■ **SUPPLIED ENTRIES**

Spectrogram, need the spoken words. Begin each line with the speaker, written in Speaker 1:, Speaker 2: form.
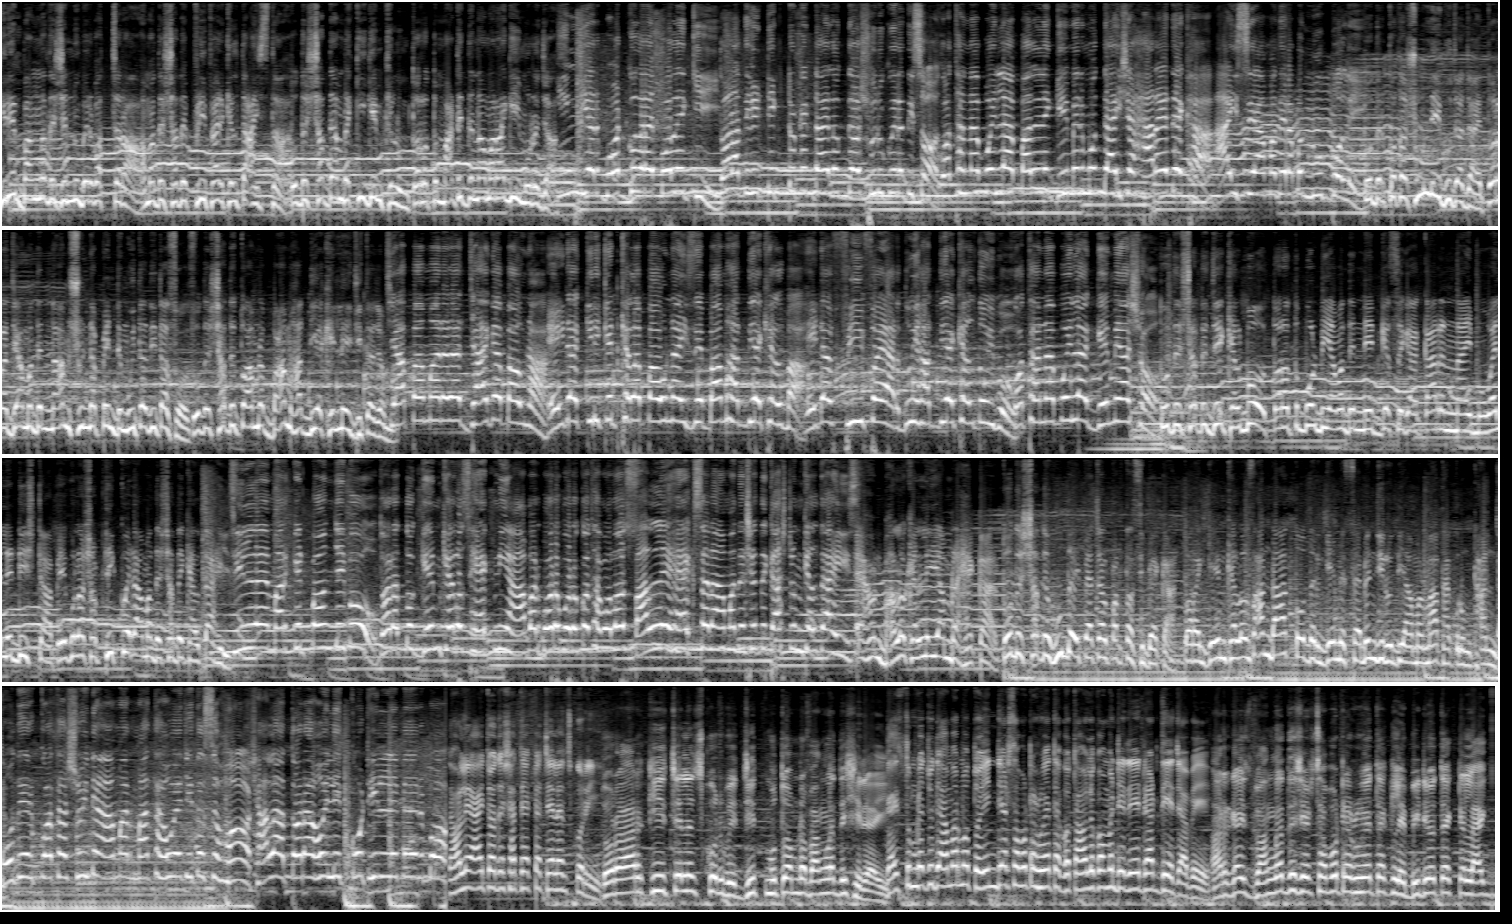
Speaker 1: কিরে বাংলাদেশের নুবের বাচ্চারা, আমাদের সাথে ফ্রি ফায়ার খেলতে আইস না? তোদের সাথে আমরা কি গেম খেলুম? তোরা তো মাটিতে নামার আগেই মরে যা
Speaker 2: ইন্ডিয়ার বট গুলায় বলে কি? তোরা তুই টিকটকের ডায়লগ দেওয়া শুরু করে দিছ কথা না বললা পারলে গেমের মধ্যে আইসা হারায় দেখা। আবার নুব বলে।
Speaker 1: তোদের কথা শুনলেই বোঝা যায়। তোরা যে আমাদের নাম পেন্টে মুইতা দিতাছ তোদের সাথে তো আমরা বাম হাত দিয়ে খেললেই জিতা যাব।
Speaker 2: চাপা মারার আর জায়গা পাও না। এইটা ক্রিকেট খেলা পাও নাই যে বাম হাত দিয়ে খেলবা। এটা ফ্রি ফায়ার দুই হাত দিয়ে খেলতে হইব। কথা না বললা গেমে আসো।
Speaker 1: তোদের সাথে যে খেলব তোরা তো বলবি আমাদের নেট গেছে গা কারেন্ট নাই মোবাইলে ডিস্টার্ব এগুলা সব ঠিক করে আমাদের সাথে খেলতে আহিস।
Speaker 2: চিল্লায় মার্কেট পাউন যাইবো। তোরা তো গেম খেলোস হ্যাক নিয়ে আবার বড় বড় পারলে হ্যাক ছাড়া আমাদের সাথে কাস্টম খেলতে আইস।
Speaker 1: এখন ভালো খেললেই আমরা হ্যাকার তোদের সাথে হুদাই পেঁচাল পারতাছি বেকার। তোরা গেম খেলো ঠান্ডা তোদের গেমে সেভেন জিরো দিয়ে আমার মাথা করুম ঠান্ডা।
Speaker 2: ওদের কথা শুইনা আমার মাথা হয়ে যেতেছে হ শালা তোরা হইলে কঠিন লেভেলের বস
Speaker 3: তাহলে আই তোদের সাথে একটা চ্যালেঞ্জ করি।
Speaker 4: তোরা আর কি চ্যালেঞ্জ করবি? জিত মতো আমরা বাংলাদেশিরাই।
Speaker 3: গাইস তোমরা যদি আমার মতো ইন্ডিয়ার সাপোর্টার হয়ে থাকো তাহলে কমেন্টে রেড হার্ট দিয়ে যাবে।
Speaker 4: আর গাইজ বাংলাদেশের সাপোর্টার হয়ে থাকলে ভিডিওতে একটা লাইক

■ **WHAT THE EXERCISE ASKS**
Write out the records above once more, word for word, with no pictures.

■ **OUTPUT OF THE TASK**
Spectrogram, need the spoken words. Begin each line with the speaker, written in Speaker 1:, Speaker 2: form.
Speaker 1: কিরে বাংলাদেশের নুবের বাচ্চারা, আমাদের সাথে ফ্রি ফায়ার খেলতে আইস না? তোদের সাথে আমরা কি গেম খেলুম? তোরা তো মাটিতে নামার আগেই মরে যা
Speaker 2: ইন্ডিয়ার বট গুলায় বলে কি? তোরা তুই টিকটকের ডায়লগ দেওয়া শুরু করে দিছ কথা না বললা পারলে গেমের মধ্যে আইসা হারায় দেখা। আবার নুব বলে।
Speaker 1: তোদের কথা শুনলেই বোঝা যায়। তোরা যে আমাদের নাম পেন্টে মুইতা দিতাছ তোদের সাথে তো আমরা বাম হাত দিয়ে খেললেই জিতা যাব।
Speaker 2: চাপা মারার আর জায়গা পাও না। এইটা ক্রিকেট খেলা পাও নাই যে বাম হাত দিয়ে খেলবা। এটা ফ্রি ফায়ার দুই হাত দিয়ে খেলতে হইব। কথা না বললা গেমে আসো।
Speaker 1: তোদের সাথে যে খেলব তোরা তো বলবি আমাদের নেট গেছে গা কারেন্ট নাই মোবাইলে ডিস্টার্ব এগুলা সব ঠিক করে আমাদের সাথে খেলতে আহিস।
Speaker 2: চিল্লায় মার্কেট পাউন যাইবো। তোরা তো গেম খেলোস হ্যাক নিয়ে আবার বড় বড় পারলে হ্যাক ছাড়া আমাদের সাথে কাস্টম খেলতে আইস।
Speaker 1: এখন ভালো খেললেই আমরা হ্যাকার তোদের সাথে হুদাই পেঁচাল পারতাছি বেকার। তোরা গেম খেলো ঠান্ডা তোদের গেমে সেভেন জিরো দিয়ে আমার মাথা করুম ঠান্ডা।
Speaker 2: ওদের কথা শুইনা আমার মাথা হয়ে যেতেছে হ শালা তোরা হইলে কঠিন লেভেলের বস
Speaker 3: তাহলে আই তোদের সাথে একটা চ্যালেঞ্জ করি।
Speaker 4: তোরা আর কি চ্যালেঞ্জ করবি? জিত মতো আমরা বাংলাদেশিরাই।
Speaker 3: গাইস তোমরা যদি আমার মতো ইন্ডিয়ার সাপোর্টার হয়ে থাকো তাহলে কমেন্টে রেড হার্ট দিয়ে যাবে।
Speaker 4: আর গাইজ বাংলাদেশের সাপোর্টার হয়ে থাকলে ভিডিওতে একটা লাইক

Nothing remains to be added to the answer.